Feminist politician claims coronavirus affects ‘mostly women’ despite 70% of deaths being men

Only identity politics could turn a virus that disproportionately attacks and kills males into a women’s problem.
Only identity politics could turn a virus that disproportionately attacks and kills males into a women’s problem.

Only identity politics could turn a virus that disproportionately attacks and kills males into a women’s problem.

Mehreen Faruqi, Australian politician, Greens Senator for New South Wales, and identity politician stood up before that nation’s legislative body and asked her colleagues to consider the impact that coronavirus is having on women specifically, and that resources be dedicated to that cause.

“Let us not forget that COVID-19 is a gendered crisis. Nurses, nurse aids, teachers, child care workers and early childhood educators, age care workers and cleaners, are mostly women. They are on the front line of this public health crisis, and carry a disproportionate risk to being exposed to the virus.”

This despite the fact that the majority of the fatalities due to the COVID-19 coronavirus—70 percent—have been men.

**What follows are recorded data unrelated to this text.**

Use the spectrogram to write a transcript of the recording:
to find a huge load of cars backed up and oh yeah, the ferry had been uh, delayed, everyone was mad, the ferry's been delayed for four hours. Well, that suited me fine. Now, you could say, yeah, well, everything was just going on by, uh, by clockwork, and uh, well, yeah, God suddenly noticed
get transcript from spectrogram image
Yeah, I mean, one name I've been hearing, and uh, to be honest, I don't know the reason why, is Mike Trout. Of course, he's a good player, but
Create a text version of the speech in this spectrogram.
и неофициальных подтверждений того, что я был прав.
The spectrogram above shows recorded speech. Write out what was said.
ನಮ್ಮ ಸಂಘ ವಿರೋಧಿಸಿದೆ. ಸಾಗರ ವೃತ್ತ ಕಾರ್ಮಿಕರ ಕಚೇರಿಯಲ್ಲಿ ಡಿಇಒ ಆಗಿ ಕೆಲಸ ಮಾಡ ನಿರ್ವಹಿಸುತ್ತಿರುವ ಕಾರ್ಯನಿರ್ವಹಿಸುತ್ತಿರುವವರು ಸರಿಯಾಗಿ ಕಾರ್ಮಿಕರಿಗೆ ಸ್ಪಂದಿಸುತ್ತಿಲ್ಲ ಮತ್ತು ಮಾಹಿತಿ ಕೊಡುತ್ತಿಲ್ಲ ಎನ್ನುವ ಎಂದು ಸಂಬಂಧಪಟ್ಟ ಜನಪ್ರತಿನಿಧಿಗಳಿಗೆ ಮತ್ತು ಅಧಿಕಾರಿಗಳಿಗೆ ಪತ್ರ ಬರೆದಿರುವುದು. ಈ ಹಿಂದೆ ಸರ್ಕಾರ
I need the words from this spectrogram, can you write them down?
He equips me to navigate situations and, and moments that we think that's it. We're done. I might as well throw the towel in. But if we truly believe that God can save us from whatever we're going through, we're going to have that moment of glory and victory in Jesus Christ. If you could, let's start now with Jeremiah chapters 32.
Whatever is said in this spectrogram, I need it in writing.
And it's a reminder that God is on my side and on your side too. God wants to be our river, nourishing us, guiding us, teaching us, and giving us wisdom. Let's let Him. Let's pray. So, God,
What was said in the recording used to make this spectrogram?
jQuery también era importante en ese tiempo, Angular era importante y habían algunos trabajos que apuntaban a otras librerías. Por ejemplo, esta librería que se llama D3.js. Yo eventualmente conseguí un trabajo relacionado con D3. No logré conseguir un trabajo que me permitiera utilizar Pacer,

There’s no doubt that many women go into the caregiving professions, from medicine to teaching to tending to the elderly. Men are typically the ones who go into coal mining, military service, and hard labour. Yet we do not consider the dangers of those professions to be gendered dangers, simply because the casualties are male. So, too, should this coronavirus pandemic not be considered a gendered contagion.

The UN has declared that this international pandemic, which is sparing no nation, and is a threat to humanity. This is now time to put aside differences, concerns over identity, and realize that the fate of humanity is more important than squabbling over who gets what and why. There is no time for this. The efforts to spare our populations from this contagion will take all of us doing what we are able to do, without gripes about the unfairness of it.

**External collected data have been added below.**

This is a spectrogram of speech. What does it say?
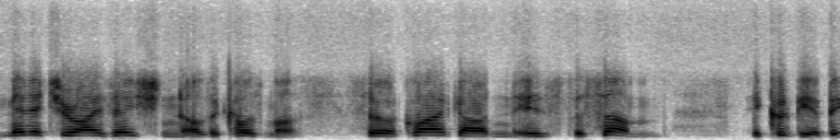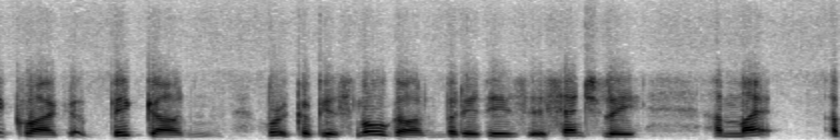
miniaturization of the cosmos. So a quiet garden is for some, it could be a big quiet, a big garden, or it could be a small garden, but it is essentially a, a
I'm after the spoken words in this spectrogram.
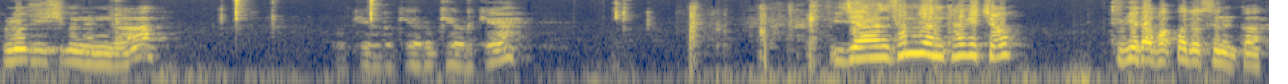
돌려주시면 됩니다. 이렇게 이렇게 이렇게 이렇게 이제 한 3년 타겠죠? 두 개 다 바꿔줬으니까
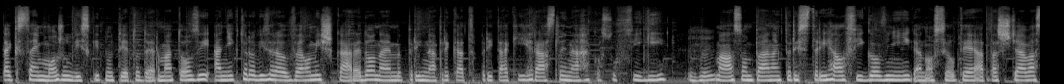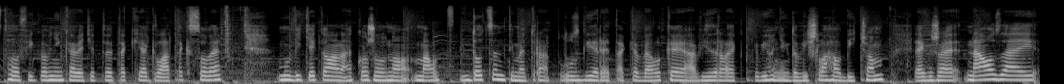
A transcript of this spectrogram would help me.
tak sa im môžu vyskytnúť tieto dermatózy a niektoré vyzerajú veľmi škaredo, najmä pri napríklad pri takých rastlinách ako sú figy. Uh-huh. Mala som pána, ktorý strihal figovník a nosil tie a tá šťava z toho figovníka, viete, to je také jak latexové, mu vytekala na kožu, no mal do centimetra plus giere také veľké a vyzeral, ako keby ho niekto vyšľahal bičom. Takže naozaj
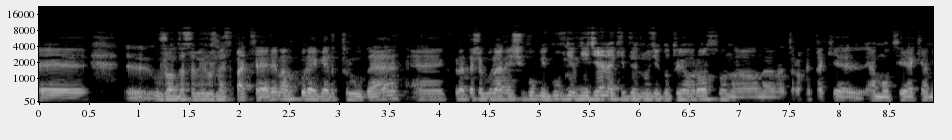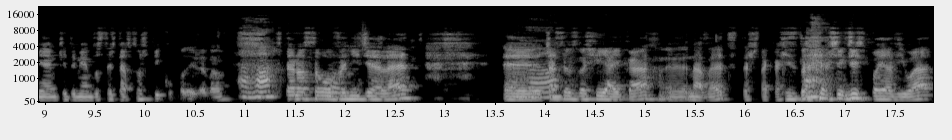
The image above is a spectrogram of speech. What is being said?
y, y, urządza sobie różne spacery. Mam kurę Gertrudę, y, która też regularnie się gubi, głównie w niedzielę, kiedy ludzie gotują rosół, no ona ma trochę takie emocje, jak ja miałem, kiedy miałem dostać dawcą szpiku, podejrzewam. Aha. Czterosołowe niedziele. E, Aha. czasem znosi jajka e, nawet, też taka historia się gdzieś pojawiła.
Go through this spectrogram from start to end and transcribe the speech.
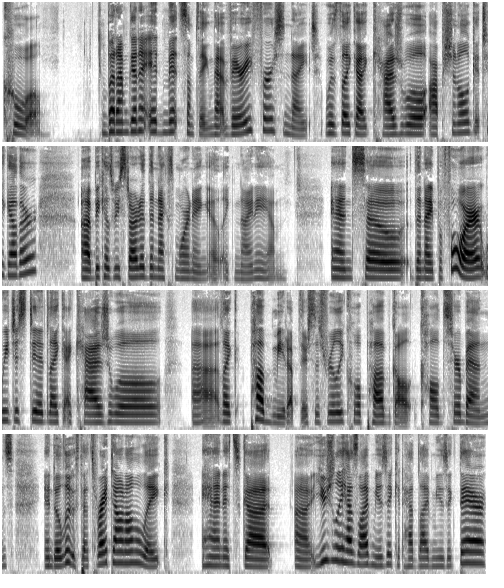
cool. But I'm to admit something. That very first night was like a casual, optional get together uh, because we started the next morning at like 9 a.m. And so the night before, we just did like a casual, uh, like pub meetup. There's this really cool pub called Sir Ben's in Duluth that's right down on the lake. And it's got uh, usually has live music. It had live music there.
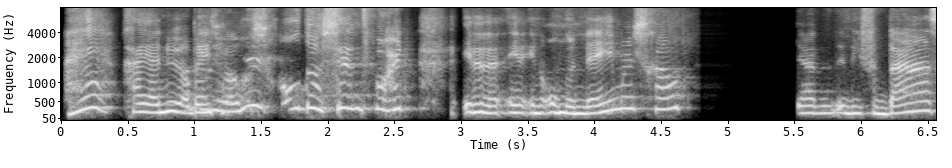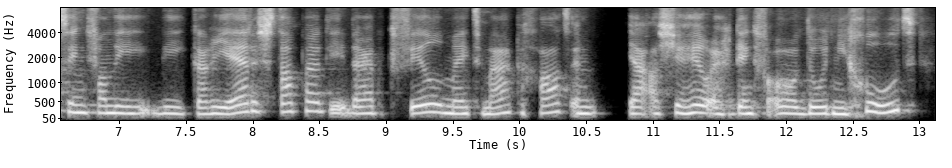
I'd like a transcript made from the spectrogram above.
Hè, ga jij nu opeens schooldocent worden in, een, in, in ondernemerschap? ja, die verbazing van die, die carrière stappen, die, daar heb ik veel mee te maken gehad. En ja, als je heel erg denkt van, oh, ik doe het niet goed,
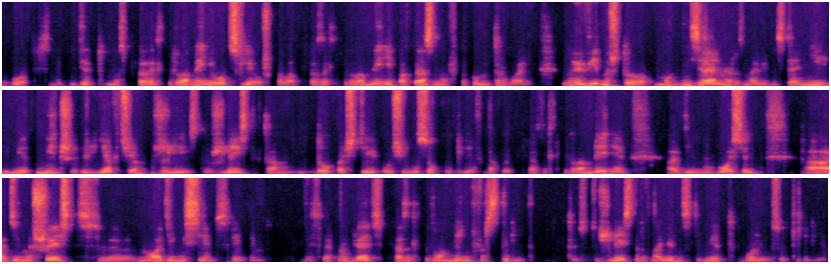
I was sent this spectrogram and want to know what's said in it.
Вот, где-то у нас показатель преломления, вот слева шкала показателя преломления показана в каком интервале. Ну и видно, что магнезиальные разновидности, они имеют меньше рельеф, чем желеистые. У желеистых там до почти очень высокого рельефа доходит показатель преломления, 1,8, а 1,6, э, ну 1,7 в среднем. Если округлять, показатель преломления форстерита. То есть железная разновидность имеет более высокий рельеф.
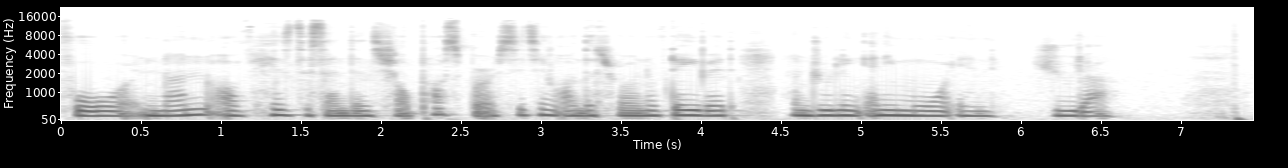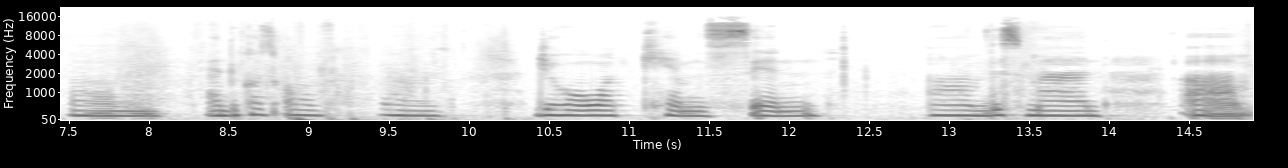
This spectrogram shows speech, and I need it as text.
for none of his descendants shall prosper, sitting on the throne of David and ruling any more in Judah. Um, and because of um, Jehoiakim's sin, um, this man, um,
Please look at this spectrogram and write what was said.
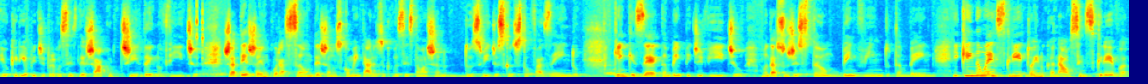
eu queria pedir para você vocês deixar a curtida aí no vídeo. Já deixa aí um coração, deixa nos comentários o que vocês estão achando dos vídeos que eu estou fazendo. Quem quiser também pedir vídeo, mandar sugestão, bem-vindo também. E quem não é inscrito aí no canal, se inscreva.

During the wartime crises of the last century, every individual was called upon to rise to the challenge of being their best selves, doing what they were able, despite how little or how much their neighbours were doing. That’s where we are now, and what we’re facing.

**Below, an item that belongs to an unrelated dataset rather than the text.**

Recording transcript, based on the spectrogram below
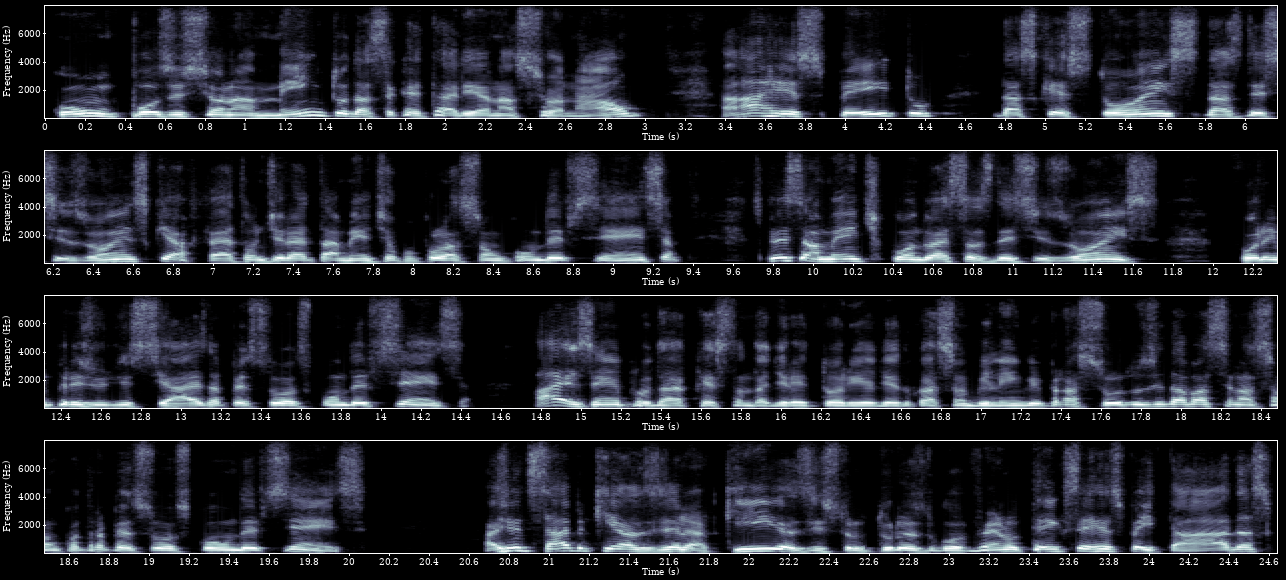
com um posicionamento da Secretaria Nacional a respeito das questões, das decisões que afetam diretamente a população com deficiência, especialmente quando essas decisões forem prejudiciais a pessoas com deficiência. Há exemplo da questão da diretoria de educação bilíngue para surdos e da vacinação contra pessoas com deficiência. A gente sabe que as hierarquias e estruturas do governo têm que ser respeitadas,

The coronavirus pandemic has exposed this kind of nonsense for what it is—identity politics is indeed dangerous and counterproductive. Let’s use this time of isolation and reflection to rid ourselves of this ideological pathogen once and for all.